“One of the things that bothers me around here is this notion that government is incapable of fixing anything,” Ogden told me this morning in an interview he requested. “All we ever do is pontificate and nothing ever changes.” In his view, TSU, TYC, and TxDOT are fundamentally broken and need drastic measures to change their “behavior and culture.”
“The politics is going to get dicey on each of these and there will be a lot of pressure to sweep the problems under the rug. I don’t want to do that,” he said. “The problems are so severe and fundamental that I need to enlist all the support I can.”
Ogden joins colleagues John Whitmire and Juan Hinojosa in focusing legislative attention on TYC, whose exective director recently resigned amid news reports that the agency covered up investigations of sexual abuse of incarcerated children. He added that the turnover rate among juvenile corrections officers has risen from 33% to 50%.
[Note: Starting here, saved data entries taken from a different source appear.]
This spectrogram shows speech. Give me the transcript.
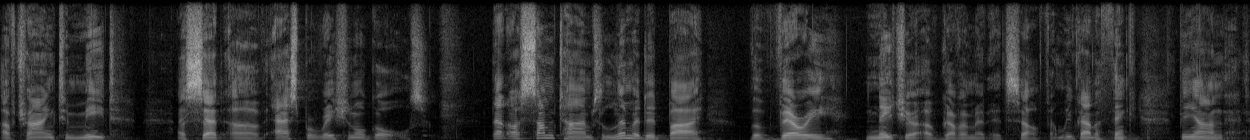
of trying to meet a set of aspirational goals that are sometimes limited by the very nature of government itself. And we've got to think beyond that.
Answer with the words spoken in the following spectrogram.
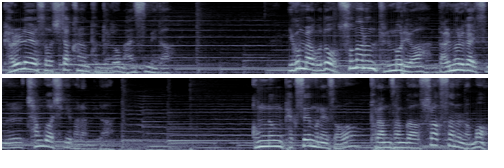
별내에서 시작하는 분들도 많습니다. 이곳 말고도 수많은 들머리와 날머리가 있음을 참고하시기 바랍니다. 공릉 백세문에서 불암산과 수락산을 넘어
The allegations surrounding TYC “will make you sick to your stomach. I can’t think of anything worse than incarcerating children, and then … destroying them,” Ogden said. “These kids [who have been abused] are finished. They are ruined for life. I don’t know how you ever get them back.”
In the cases of TYC and TSU, Ogden has come to believe that the fix is putting them into conservatorship. “Which means firing everybody and starting over.” The situation at Texas Southern is so drastic that the university is in danger of defaulting on its obligations. The question is not ‘if?’, the question is ‘when?'” Ogden said. He blames “gross fiscal mismanagement.” The Legislature has never been willing to address the long history of financial problems at the historically black university because “the race card always gets played and we just sort of draw back. The tendency will be to look for a political escape hatch.”
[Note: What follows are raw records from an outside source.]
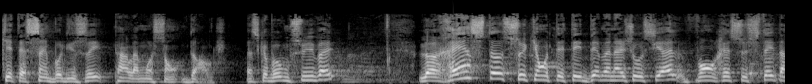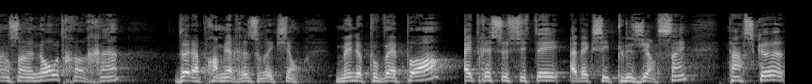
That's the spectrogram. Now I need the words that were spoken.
qui était symbolisée par la moisson d'orge. Est-ce que vous me suivez? Le reste, ceux qui ont été déménagés au ciel, vont ressusciter dans un autre rang de la première résurrection, mais ne pouvaient pas être ressuscités avec ces plusieurs saints parce que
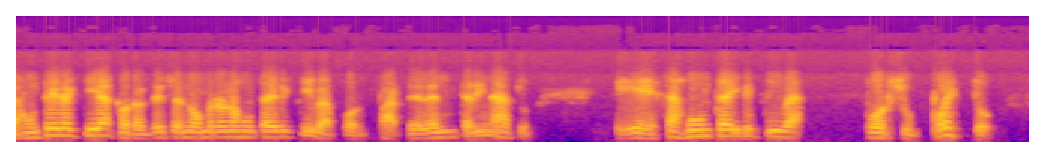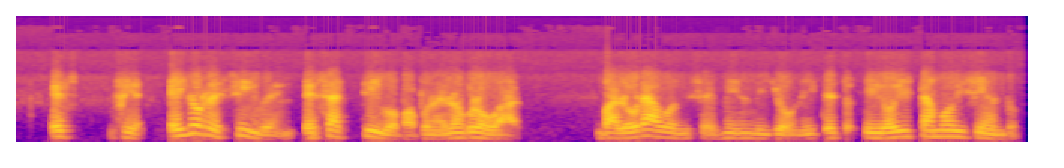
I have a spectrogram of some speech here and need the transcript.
La Junta Directiva, antes se nombra una Junta Directiva por parte del interinato. Y esa Junta Directiva, por supuesto, es, ellos reciben ese activo, para ponerlo en global, valorado en 6 mil millones. Y, hoy estamos diciendo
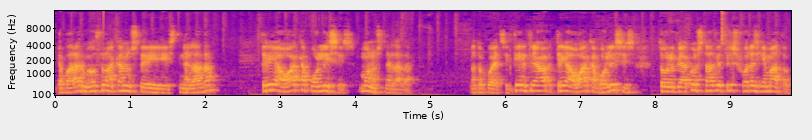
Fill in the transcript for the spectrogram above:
Για παράδειγμα, εγώ θέλω να κάνω στη, στην Ελλάδα τρία ΟΑΚΑ πωλήσεις μόνο στην Ελλάδα. Να το πω έτσι. Τι είναι τρία, τρία ΟΑΚΑ πωλήσεις, το Ολυμπιακό στάδιο τρεις φορές γεμάτο.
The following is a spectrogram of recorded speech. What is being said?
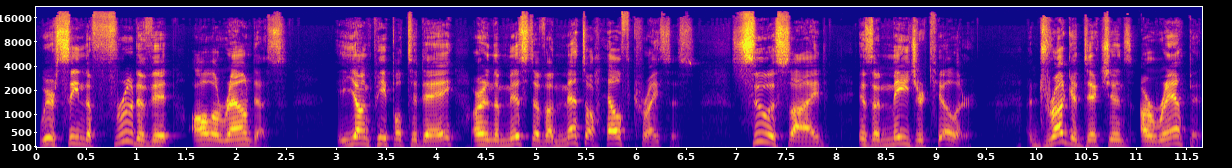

But he compared Texas Southern’s predicament to Lamar University’s ten years ago, when the Legislature put the college in the Texas State University System because of governance issues. “It was part of a local political cocoon and it was corrupt. I see a similarity at Texas Southern.”
Ogden said he was researching the statute on conservatorship to see if it fit Texas Southern’s situation. But the issue could be resolved by placing it under the auspices of a university system, like University of Houston, Texas State, or the University of Texas.
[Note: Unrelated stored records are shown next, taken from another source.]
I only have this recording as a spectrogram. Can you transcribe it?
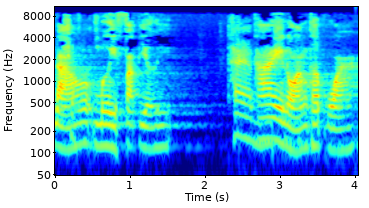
đạo mười pháp giới. Thai loạn thập hóa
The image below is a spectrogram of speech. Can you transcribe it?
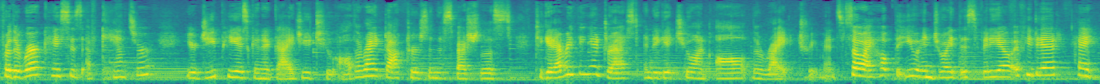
For the rare cases of cancer, your GP is gonna guide you to all the right doctors and the specialists to get everything addressed and to get you on all the right treatments. So I hope that you enjoyed this video. If you did, hey,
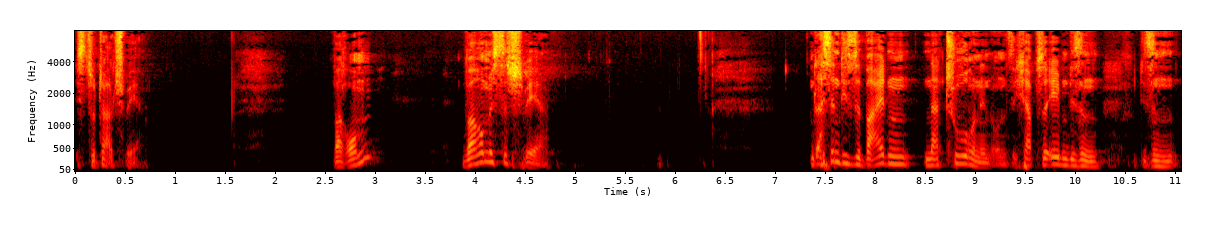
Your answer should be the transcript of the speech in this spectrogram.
ist total schwer. Warum? Warum ist es schwer? Und das sind diese beiden Naturen in uns. Ich habe soeben diesen, diesen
Calling TxDOT “totally out of control,” Ogden said the Legislature needs to exert more control over how the spends money. “Politically, they are killing us all,” he said of the agency. One method of getting the agency’s attention would be to “create a TxDOT reform bill and tie its passage to the budget.” Of course, if the reform bill failed, the Legislature would be forced into special session. “I’m not sure there are enough people in this building with the guts to put the Legislature in special session” over TxDOT. Another option would be to “limit what they can spend their money on through a rider in the budget,” he noted.
While the three agencies are unrelated in constituency and mission, Ogden said they all exhibit a disfunctional behavior and culture. “I don’t know if I can change behavor and culture at state agencies through the budget,” he said. “But I am going to try.”